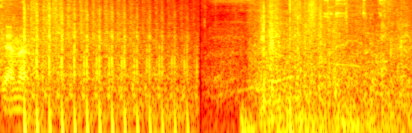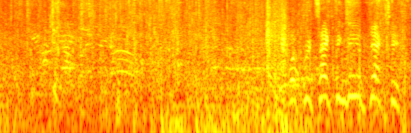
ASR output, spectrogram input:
Damn it. We're protecting the objective.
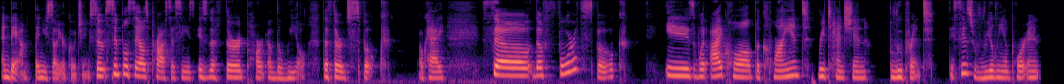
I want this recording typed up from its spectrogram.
And bam, then you sell your coaching. So, simple sales processes is the third part of the wheel, the third spoke. Okay. So, the fourth spoke is what I call the client retention blueprint. This is really important.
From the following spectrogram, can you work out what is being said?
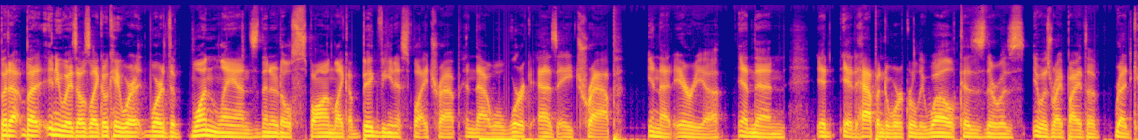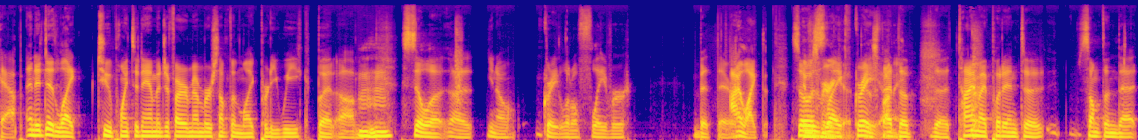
But uh, but anyways, I was like, okay, where where the one lands, then it'll spawn like a big Venus flytrap, and that will work as a trap in that area. And then it it happened to work really well because there was it was right by the red cap, and it did like two points of damage if I remember, something like pretty weak, but um, Mm-hmm. still a, a you know great little flavor bit there. I liked it. So It it was was, like good. Great. was At the the time I put into something that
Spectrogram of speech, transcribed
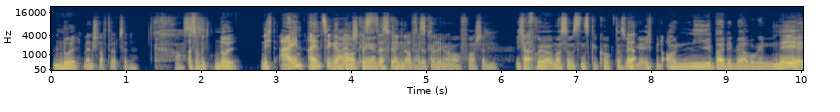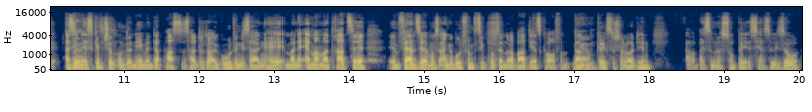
Null Menschen auf der Webseite. Krass. Also wirklich null. Nicht ein einziger ja, Mensch okay, ist deswegen kann, auf die das kann ich Webseite mir auch vorstellen. Ich Ja. habe früher immer Simpsons geguckt, deswegen ich bin auch nie bei den Werbungen. Nee, also Witz. es gibt schon Unternehmen, da passt es halt total gut, wenn die sagen, hey, meine Emma-Matratze im Fernsehwerbungsangebot 50% Rabatt jetzt kaufen. Dann Ja. kriegst du schon Leute hin. Aber bei so einer Suppe ist ja sowieso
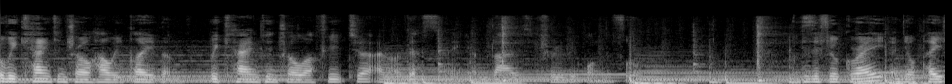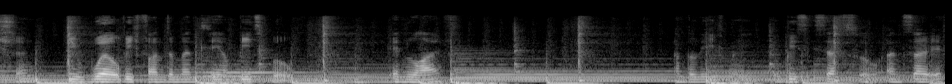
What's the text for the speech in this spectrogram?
But we can control how we play them. We can control our future and our destiny, and that is truly wonderful. Because if you're great and you're patient, you will be fundamentally unbeatable in life. And believe me, you'll be successful. And so if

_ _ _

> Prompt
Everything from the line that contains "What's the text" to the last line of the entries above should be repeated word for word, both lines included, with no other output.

> Task answer
What's the text for the speech in this spectrogram?
But we can control how we play them. We can control our future and our destiny, and that is truly wonderful. Because if you're great and you're patient, you will be fundamentally unbeatable in life. And believe me, you'll be successful. And so if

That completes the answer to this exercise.